After the Patriots took a time out, the game resumed with 0:20 to play. However, the Patriots had a problem. With the ball on the 1 yard line, the Patriots had to run a play and advance the ball. The possibility that Patriots quarterback Tom Brady could be sacked in the end zone—thereby giving the Seahawks a safety (2 points) was very real. The Seahawks had a superb defense. If they had gotten a safety, they still would have been behind the Patriots by 2 points, but the Patriots would have to punt (rather than kick off) the ball to the Seahawks, and with one timeout left and what would have probably been a short field, there was a possibility the Seahawks might be able to kick a long field goal and win the game in dramatic fashion. It was a long shot, but it was possible.
What happened next? Patriots quarterback Tom Brady came up to the 1 yard line and started his snap count. And then another unthinkable thing happened: Seahawks player Michael Bennett jumped offsides. That was THE ONE THING the Seahawks could not do on that play.

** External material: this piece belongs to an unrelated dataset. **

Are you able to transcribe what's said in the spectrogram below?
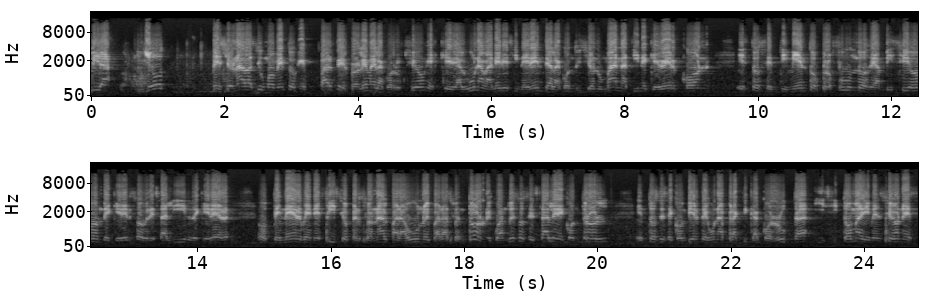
mira, yo mencionaba hace un momento que parte del problema de la corrupción es que de alguna manera es inherente a la condición humana, tiene que ver con estos sentimientos profundos de ambición, de querer sobresalir, de querer obtener beneficio personal para uno y para su entorno. Y cuando eso se sale de control, entonces se convierte en una práctica corrupta y si toma dimensiones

THE ONE THING. But the Seahawks did it. The offsides penalty gave the Patriots 5 yards, and the ball was placed at the 6-yard line. Then, on the next play, the Seahawks were penalized 15 yards for unsportsmanlike conduct when Seahawks linebacker Bruce Irvin punched a Patriots player after the play—clearly he was frustrated by the dramatic turn of events of the last few seconds—and the game was over. The Patriots won.
Michael Bennett was not a disciplined player. One can ask the fair question: why was a player (Bennett) who had been called for more offsides penalties in the whole National Football League during the season even on the field for that play? Bennett’s lack of discipline cost the Seahawks a chance to win the game. Sure, it was a long shot. But they had a chance. Until Bennett jumped offsides.
There, in the course of just a few seconds, we saw a remarkable display of focus and discipline from Jermaine Keare. His catch epitomized focus and discipline. Then we saw another remarkable display of focus and discipline by Malcolm Butler when he intercepted Russell Wilson. But then, we saw a terrible lack of discipline by Michael Bennett (offsides) and another lapse of focus and discipline by Bruce Irvin (unsportsmanlike conduct).
The lesson in all of this? It’s not over until it’s over. Staying disciplined in our tasks, whether playing football or performing a concert with a trombone in your hand, will give us the best possibility to have a great result. Even when you think that things are going badly, you still may have a chance at redemption. When you’re taking an audition for a symphony orchestra, never assume your audition is over because you miss a note. Because unbeknownst to you, maybe everyone else at the same audition missed the same note. Stay focused, stay disciplined. Most people who reflect on Super Bowl XLIX remember the decision by Seahawks coach Pete Carroll to have Russell Wilson throw a pass from the 1-yard line rather than hand the ball off to Marshawn Lynch as the defining moment of the game. And, in many respects, it was. But there was more to the story, and the Seahawks missed a chance—a chance—to win the game when Michael Bennett jumped offsides. His lack of discipline was the real story about the Seahawks loss.
Stay disciplined. Keep working until the task is done. Completely done. It’s not over until it’s over. If you want to be there when the confetti falls for you after you win, you have to be disciplined and focused until the very end. That’s a lesson for all of life.
My wife, Patricia, and me as the confetti fell to celebrate the New England Patriots’ victory at the end of Super Bowl XLIX.